DATA EXTRACTS ▸

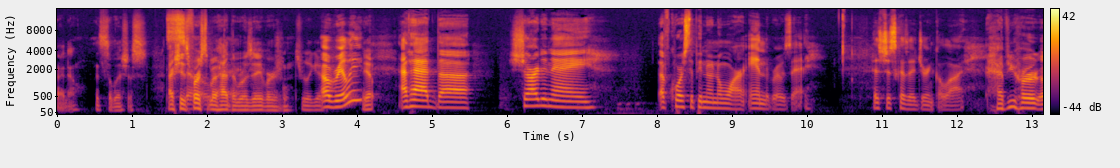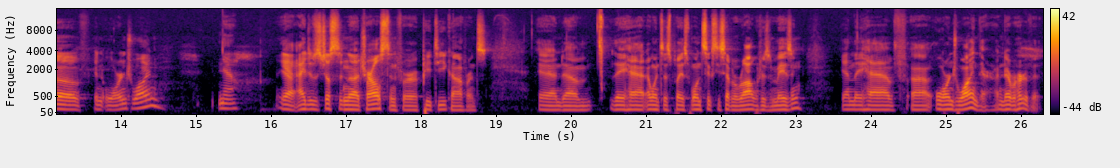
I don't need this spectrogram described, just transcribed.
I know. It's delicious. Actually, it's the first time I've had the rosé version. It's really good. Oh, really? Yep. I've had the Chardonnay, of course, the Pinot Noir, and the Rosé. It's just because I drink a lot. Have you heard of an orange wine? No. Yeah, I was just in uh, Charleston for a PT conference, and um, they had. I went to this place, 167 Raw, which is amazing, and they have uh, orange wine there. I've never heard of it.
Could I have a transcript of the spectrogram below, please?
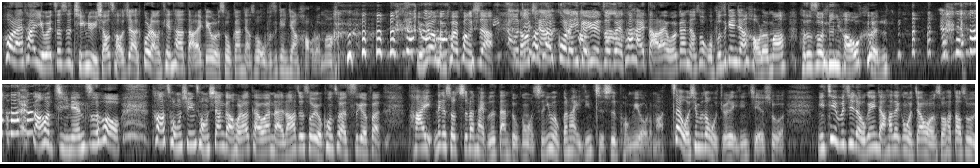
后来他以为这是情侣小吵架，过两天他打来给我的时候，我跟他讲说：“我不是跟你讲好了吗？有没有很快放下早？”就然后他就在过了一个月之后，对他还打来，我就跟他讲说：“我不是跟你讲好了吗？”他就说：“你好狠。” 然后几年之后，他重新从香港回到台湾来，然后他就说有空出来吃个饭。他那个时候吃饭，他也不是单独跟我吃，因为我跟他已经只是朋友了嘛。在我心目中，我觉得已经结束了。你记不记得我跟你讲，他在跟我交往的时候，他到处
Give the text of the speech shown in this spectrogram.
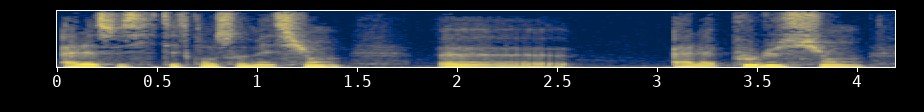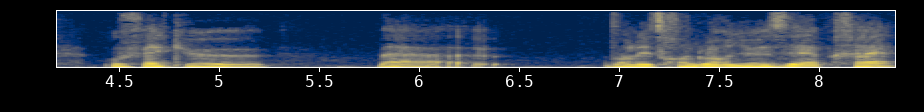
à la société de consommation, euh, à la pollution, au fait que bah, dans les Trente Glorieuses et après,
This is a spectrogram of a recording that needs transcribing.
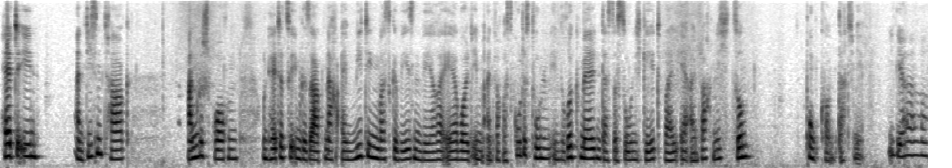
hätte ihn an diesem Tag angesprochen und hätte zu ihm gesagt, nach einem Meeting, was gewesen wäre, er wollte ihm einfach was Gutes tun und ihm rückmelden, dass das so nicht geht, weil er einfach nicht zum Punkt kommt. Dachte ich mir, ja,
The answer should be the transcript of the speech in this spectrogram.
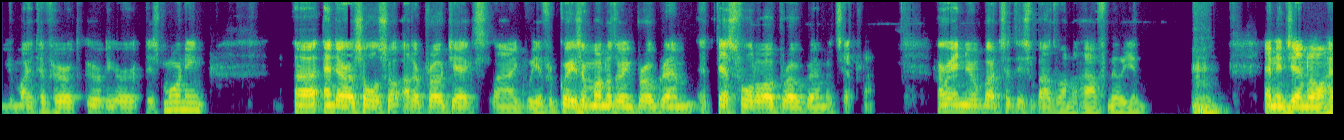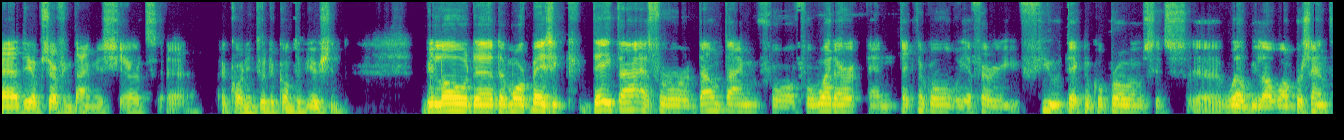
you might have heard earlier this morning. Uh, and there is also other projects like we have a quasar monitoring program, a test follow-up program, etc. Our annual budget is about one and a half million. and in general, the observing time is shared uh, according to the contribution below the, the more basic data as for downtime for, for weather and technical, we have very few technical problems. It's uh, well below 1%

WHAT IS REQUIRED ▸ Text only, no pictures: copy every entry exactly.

EXERCISE RESPONSE ▸
I don't need this spectrogram described, just transcribed.
I know. It's delicious. Actually, it's the first time I've had the rosé version. It's really good. Oh, really? Yep. I've had the Chardonnay, of course, the Pinot Noir, and the Rosé. It's just because I drink a lot. Have you heard of an orange wine? No. Yeah, I was just in uh, Charleston for a PT conference, and um, they had. I went to this place, 167 Raw, which is amazing, and they have uh, orange wine there. I've never heard of it.
Could I have a transcript of the spectrogram below, please?
后来他以为这是情侣小吵架，过两天他打来给我的时候，我跟他讲说：“我不是跟你讲好了吗？有没有很快放下早？”就然后他就在过了一个月之后，对他还打来，我就跟他讲说：“我不是跟你讲好了吗？”他就说：“你好狠。” 然后几年之后，他重新从香港回到台湾来，然后他就说有空出来吃个饭。他那个时候吃饭，他也不是单独跟我吃，因为我跟他已经只是朋友了嘛。在我心目中，我觉得已经结束了。你记不记得我跟你讲，他在跟我交往的时候，他到处
Give the text of the speech shown in this spectrogram.
à la société de consommation, euh, à la pollution, au fait que bah, dans les Trente Glorieuses et après,
This is a spectrogram of a recording that needs transcribing.
hätte ihn an diesem Tag angesprochen und hätte zu ihm gesagt, nach einem Meeting, was gewesen wäre, er wollte ihm einfach was Gutes tun und ihm rückmelden, dass das so nicht geht, weil er einfach nicht zum Punkt kommt. Dachte ich mir, ja,
The answer should be the transcript of the speech in this spectrogram.
you might have heard earlier this morning. Uh, and there is also other projects like we have a quasar monitoring program, a test follow-up program, etc. Our annual budget is about one and a half million. and in general, the observing time is shared uh, according to the contribution below the, the more basic data as for downtime for, for weather and technical, we have very few technical problems. It's uh, well below 1%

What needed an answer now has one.